Today was the first full day of the Kakehashi Project. After a harrowing 15-hour journey, with little to no sleep, it was amazing that I could even function today. Well, OK, maybe not that amazing, since there was just so much to see and learn.
For the first half of our day, we were brought to the Ministry of Foreign Affairs. There, we were briefed on what the Kakehashi Project is, as well as how we should conduct ourselves while staying in Japan. Unfortunately, we were not allowed to take pictures while inside the Ministry.
After the briefing, Hideaki Yamaji, senior coordinator for the North American Affairs Division, talked about the political history of Japan, from the end of World War II to the present day. He explained the immediate post-war political climate of Japan in detail and explained how past events shaped Japan’s current political and foreign policies.
In summary, the Kakehashi Project is a part of Japan’s peace-promoting foreign policy, designed to build friendships between North America and Japan. During our stay, we were asked to look closely and find the beauty of Japan and its culture. We’ll be making a presentation of our findings at the end of the Project, as well as through our social media networks.
After the presentation and briefing, we were taken to Oto Oto, a restaurant in the Toranomon Business District, for lunch.
After lunch, we were taken to Asakusa Temple, home of the famous Kaminari (Thunder) Gate. There, we got a chance to explore and shop around. I’ve always seen pictures of the famous giant lantern, but actually seeing it in person was amazing. The entire temple was very beautiful to look at, and there were a lot of people visiting, offering prayers and wishes.
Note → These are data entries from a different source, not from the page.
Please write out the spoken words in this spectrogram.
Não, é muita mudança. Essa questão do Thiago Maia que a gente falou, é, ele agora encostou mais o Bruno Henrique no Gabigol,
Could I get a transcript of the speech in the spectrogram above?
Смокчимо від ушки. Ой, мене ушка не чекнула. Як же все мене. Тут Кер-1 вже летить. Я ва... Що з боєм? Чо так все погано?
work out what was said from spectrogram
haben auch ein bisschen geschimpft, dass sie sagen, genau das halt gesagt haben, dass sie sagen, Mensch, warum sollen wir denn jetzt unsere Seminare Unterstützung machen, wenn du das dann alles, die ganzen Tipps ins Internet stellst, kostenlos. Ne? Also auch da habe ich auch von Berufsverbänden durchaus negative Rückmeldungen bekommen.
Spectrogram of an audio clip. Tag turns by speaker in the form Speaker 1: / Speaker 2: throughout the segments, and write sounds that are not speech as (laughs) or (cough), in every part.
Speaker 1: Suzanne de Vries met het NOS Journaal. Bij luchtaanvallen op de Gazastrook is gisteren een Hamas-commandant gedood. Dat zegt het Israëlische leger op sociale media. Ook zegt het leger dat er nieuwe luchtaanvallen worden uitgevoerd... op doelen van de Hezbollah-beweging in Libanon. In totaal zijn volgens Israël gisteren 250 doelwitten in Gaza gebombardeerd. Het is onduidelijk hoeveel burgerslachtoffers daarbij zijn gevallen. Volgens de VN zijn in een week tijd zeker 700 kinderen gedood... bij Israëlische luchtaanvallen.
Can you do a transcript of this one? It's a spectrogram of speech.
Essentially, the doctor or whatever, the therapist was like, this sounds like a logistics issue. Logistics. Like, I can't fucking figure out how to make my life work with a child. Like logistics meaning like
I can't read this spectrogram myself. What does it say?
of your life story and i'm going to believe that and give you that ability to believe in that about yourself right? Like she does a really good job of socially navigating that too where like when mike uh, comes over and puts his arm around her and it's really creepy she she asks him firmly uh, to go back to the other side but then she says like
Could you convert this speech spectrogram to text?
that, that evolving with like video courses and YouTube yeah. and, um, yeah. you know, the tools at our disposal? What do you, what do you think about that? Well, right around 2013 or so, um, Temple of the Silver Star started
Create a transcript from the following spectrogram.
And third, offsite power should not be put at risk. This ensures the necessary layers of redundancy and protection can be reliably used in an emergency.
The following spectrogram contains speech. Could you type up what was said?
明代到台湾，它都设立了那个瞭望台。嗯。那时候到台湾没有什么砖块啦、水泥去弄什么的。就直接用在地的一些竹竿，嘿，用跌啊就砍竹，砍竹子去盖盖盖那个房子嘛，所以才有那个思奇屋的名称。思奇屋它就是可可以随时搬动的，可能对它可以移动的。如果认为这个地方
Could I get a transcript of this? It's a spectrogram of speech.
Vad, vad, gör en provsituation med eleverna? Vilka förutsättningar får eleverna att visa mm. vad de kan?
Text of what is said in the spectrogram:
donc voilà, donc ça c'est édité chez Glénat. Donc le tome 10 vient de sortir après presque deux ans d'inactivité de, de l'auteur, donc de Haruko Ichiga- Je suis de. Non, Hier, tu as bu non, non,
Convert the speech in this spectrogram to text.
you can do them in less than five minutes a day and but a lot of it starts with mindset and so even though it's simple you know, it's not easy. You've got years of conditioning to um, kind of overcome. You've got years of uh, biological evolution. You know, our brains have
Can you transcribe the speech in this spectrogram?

After exploring the temple area, my roommate, Cody, and I went off to explore the Asakusa shopping district. There we saw numerous curio shops, clothing stores, and other stalls selling food and knickknacks.
While at Asakusa, my roommate and I were approached by this gentleman (name withheld for his privacy), who asked us where were were from. When we said we were from the U.S., he was very happy, since he used to study English in the U.S. after he retired from the Japanese Naval Forces. He told us stories of his youth, and told us how he was so happy that foreigners like ourselves were interested in his home. He likes foreigners due to his interactions with them while in the Navy, and wished us an enjoyable stay in Japan. As I wrote earlier, the purpose of the Kakehashi Project is for us to find the beauty and good qualities of Japan, and I feel like I found all of that in this one conversation.
To end the day, we moved from Asakusa to Odaiba. We crossed the famous Rainbow Bridge to get there. We arrived at the Odaiba Aqua City shopping complex, where we would eat dinner at The Oven American Buffet. I did not expect to be fed this well on a government-sponsored trip.
The final highlight of my day was getting to see the 1/1 scale Gundam Unicorn in person. As a Gundam fan, I was just in awe of the sheer size and detail that went into creating the statue. We were in Odaiba at night, so the Unicorn had transformed from its usual solid white form into its glowing red NTD form.
Now I’m back here in the hotel writing this article before heading to bed. I had thought we wouldn’t be able to do much today since the orientation took up so much time, but we got more than what I expected today, and I felt so blessed to be able to experience it!
Tomorrow, we’ll be heading out to the Ghibli Museum, then taking the Nozomi Bullet Train on the Shinkansen as we make our way to Kyoto, where we’ll be staying for a few days to experience more of the historical, as well as visit the Kyoto Seika University, home of the Manga Masters Degree program! Look forward to it!
One thought on “Day 1: Foreign Affairs and Fine Dining”
Nice Gundam you got there!
“…. political history of Japan, from the end of World War II …” — a good way to gloss over both the US nuclear bombing of its cities, and the current issue of comfort women with South Korea (and also in China).